Look for the word "unrounded" in the entries and copy every line where it shows up.
"""
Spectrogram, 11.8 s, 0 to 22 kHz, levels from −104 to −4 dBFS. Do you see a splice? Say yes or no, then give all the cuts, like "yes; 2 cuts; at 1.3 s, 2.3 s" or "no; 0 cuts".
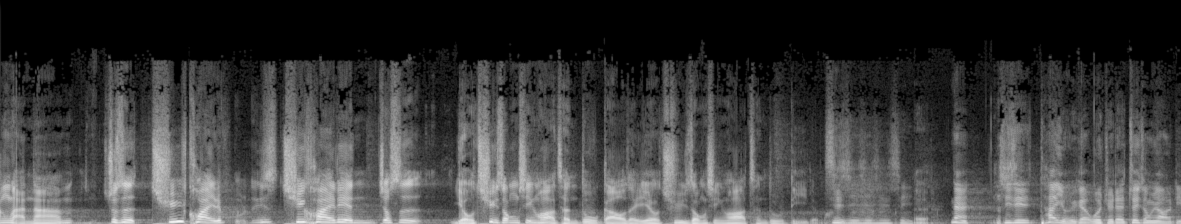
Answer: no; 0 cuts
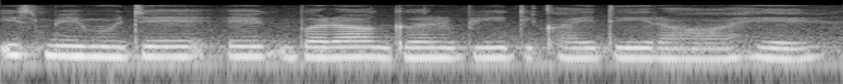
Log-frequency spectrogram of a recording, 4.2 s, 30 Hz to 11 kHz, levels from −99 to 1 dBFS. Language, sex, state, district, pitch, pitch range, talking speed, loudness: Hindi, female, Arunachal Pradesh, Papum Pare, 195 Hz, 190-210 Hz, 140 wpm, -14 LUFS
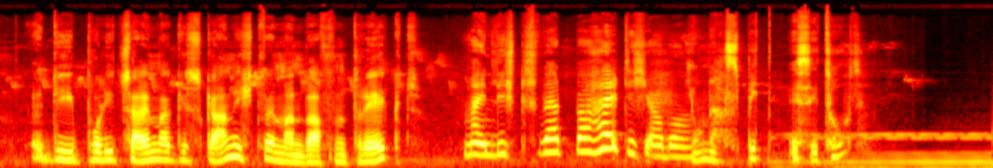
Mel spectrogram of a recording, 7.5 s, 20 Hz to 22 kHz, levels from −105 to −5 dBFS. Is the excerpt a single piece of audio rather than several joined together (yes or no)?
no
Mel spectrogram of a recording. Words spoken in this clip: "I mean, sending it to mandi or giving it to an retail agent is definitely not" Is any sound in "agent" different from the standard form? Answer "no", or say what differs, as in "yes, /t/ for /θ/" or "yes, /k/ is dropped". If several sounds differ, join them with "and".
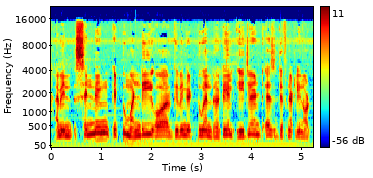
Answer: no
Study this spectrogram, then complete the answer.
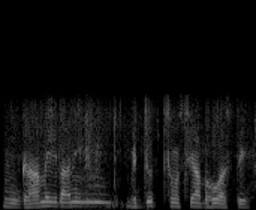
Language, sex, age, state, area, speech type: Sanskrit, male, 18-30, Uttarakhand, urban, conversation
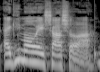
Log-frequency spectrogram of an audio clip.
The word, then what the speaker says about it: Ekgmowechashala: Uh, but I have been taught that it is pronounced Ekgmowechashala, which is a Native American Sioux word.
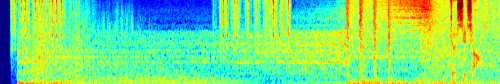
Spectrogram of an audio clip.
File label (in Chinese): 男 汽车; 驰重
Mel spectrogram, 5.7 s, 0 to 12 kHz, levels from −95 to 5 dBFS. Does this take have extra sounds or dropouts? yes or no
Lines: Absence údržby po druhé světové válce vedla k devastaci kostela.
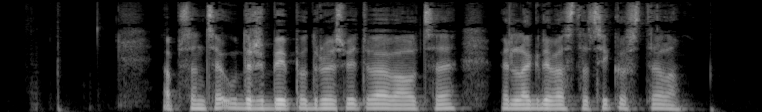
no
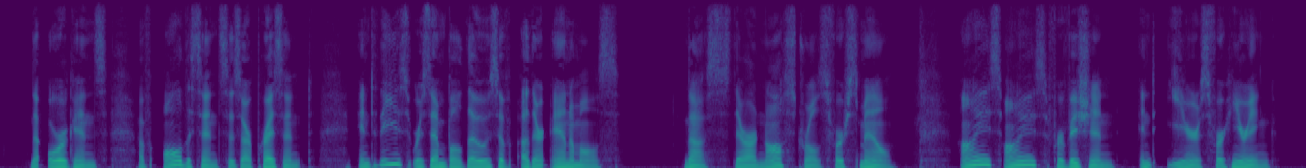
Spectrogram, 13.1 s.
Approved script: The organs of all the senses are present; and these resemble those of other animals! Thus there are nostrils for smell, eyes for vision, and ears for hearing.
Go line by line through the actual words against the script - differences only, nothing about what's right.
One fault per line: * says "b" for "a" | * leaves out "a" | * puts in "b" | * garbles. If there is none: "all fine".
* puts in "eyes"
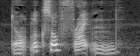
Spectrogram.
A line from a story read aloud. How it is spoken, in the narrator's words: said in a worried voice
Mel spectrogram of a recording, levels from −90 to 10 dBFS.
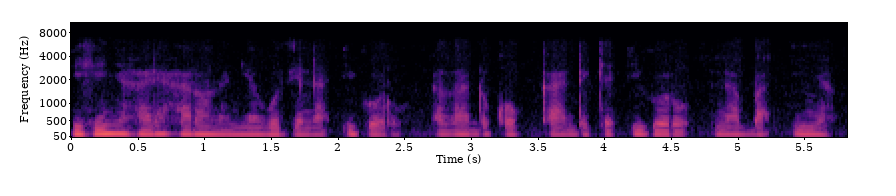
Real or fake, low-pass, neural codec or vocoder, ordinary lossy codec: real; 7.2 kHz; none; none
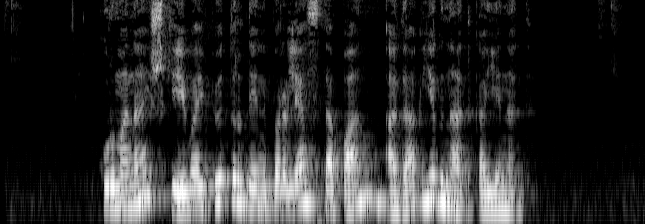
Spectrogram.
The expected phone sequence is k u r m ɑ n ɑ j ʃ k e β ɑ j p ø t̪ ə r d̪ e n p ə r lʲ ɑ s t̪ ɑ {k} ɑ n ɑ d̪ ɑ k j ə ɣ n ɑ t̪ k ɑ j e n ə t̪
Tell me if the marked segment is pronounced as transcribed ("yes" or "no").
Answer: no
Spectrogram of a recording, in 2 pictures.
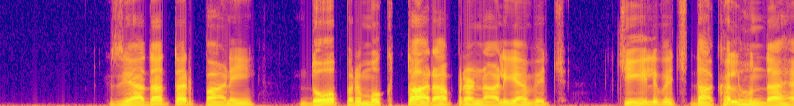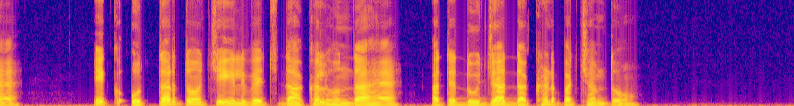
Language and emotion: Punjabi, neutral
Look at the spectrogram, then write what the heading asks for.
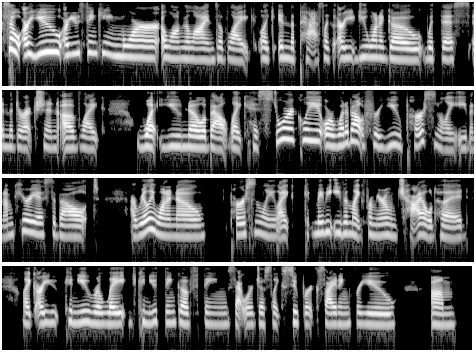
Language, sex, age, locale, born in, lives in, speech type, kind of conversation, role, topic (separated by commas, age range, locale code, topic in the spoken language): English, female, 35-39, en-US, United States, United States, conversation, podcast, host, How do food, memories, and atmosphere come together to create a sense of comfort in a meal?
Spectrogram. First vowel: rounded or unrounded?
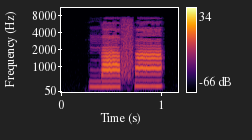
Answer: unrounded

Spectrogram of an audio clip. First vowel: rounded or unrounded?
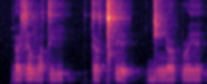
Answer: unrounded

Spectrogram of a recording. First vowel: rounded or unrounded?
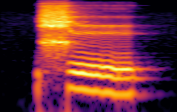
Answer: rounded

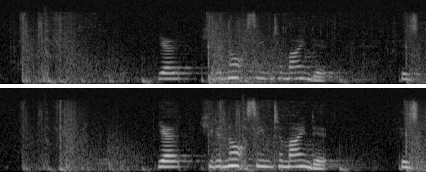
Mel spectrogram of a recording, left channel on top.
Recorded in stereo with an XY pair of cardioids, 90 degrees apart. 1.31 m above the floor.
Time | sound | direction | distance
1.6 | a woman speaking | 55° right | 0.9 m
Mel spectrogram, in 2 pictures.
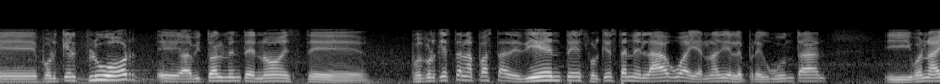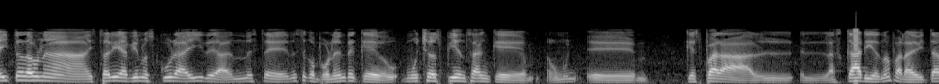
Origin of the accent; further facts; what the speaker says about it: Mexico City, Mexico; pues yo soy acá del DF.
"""
Response below ▸
Spectrogram. First vowel: rounded or unrounded?
Answer: unrounded
Spectrogram of an audio clip. First vowel: rounded or unrounded?
Answer: unrounded
Spectrogram of a recording. First vowel: rounded or unrounded?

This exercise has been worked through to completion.